2.    Grouping offshore as the commandos do their work is the second wave of soldiers, the infantry. These are the people who hit the beach en masse and slog out the early victory, building on the start given them by the commandos. The second-wave troops take the prototype, test it, refine it, make it manufacturable, write the manuals, market it, and ideally produce a profit. Because there are so many more of these soldiers and their duties are so varied, they require an infrastructure of rules and procedures for getting things done -- all the stuff that commandos hate. For just this reason, soldiers of the second wave, while they can work with the first wave, generally don't trust them, though the commandos don't even notice this fact, since by this time they are bored and already looking for the door.

3.    What happens then is that the commandos and the infantry head off in the direction of Berlin or Baghdad, advancing into new territories, performing their same jobs again and again, though each time in a slightly different way. But there is still a need for a military presence in the territory they leave behind, which they have liberated. These third-wave troops hate change. They aren't troops at all but police. They want to fuel growth not by planning more invasions and landing on more beaches but by adding people and building economies and empires of scale. AT&T, IBM, and practically all other big, old, successful industrial companies are examples of third-wave enterprises. They can't even remember their first- and second-wave founders.

Sourced from jeff atwood's blog

Wednesday, August 19, 2009

murder by numbers

sandra bullock

Sunday, August 16, 2009

picture of dorian gray

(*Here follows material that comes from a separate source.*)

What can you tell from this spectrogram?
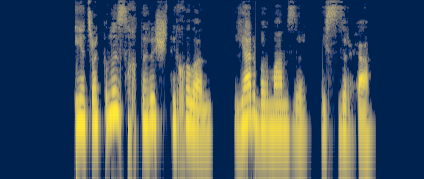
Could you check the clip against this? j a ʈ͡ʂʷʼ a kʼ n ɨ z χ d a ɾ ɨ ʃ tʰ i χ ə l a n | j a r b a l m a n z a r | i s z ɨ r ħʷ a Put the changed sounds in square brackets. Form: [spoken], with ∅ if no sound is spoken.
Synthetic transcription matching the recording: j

I finished reading this book. very interesting. style of writing is very detailed. every scene is describe din detail 
i am surprised that i found it hard to finish. the book is very interesting but i think my capability to read classics such as this has been lost. its been lost in all those thriller books which cant wait to jump from one action scene to another.i love the story, i hated the stykle of reading. 
i guess im finding hard to read books which are not direct to a point. books that describe a everyday scene. i look for purpose  and direction in every statement made. i feel the lack of efficiency disturbing.
my point is i shouldnt. i should be able to read these so called classics. i used to like them
i am going to try to read more classics in order to bring the ability ive lost. more oscar wilde, more leo tolstoy, more shakespeare if necessary.
this does not mean i will read this even if find this painful. i am trying to reassociate the noggin to respond to more pre1900's style of writing. it will be an effort for some limited time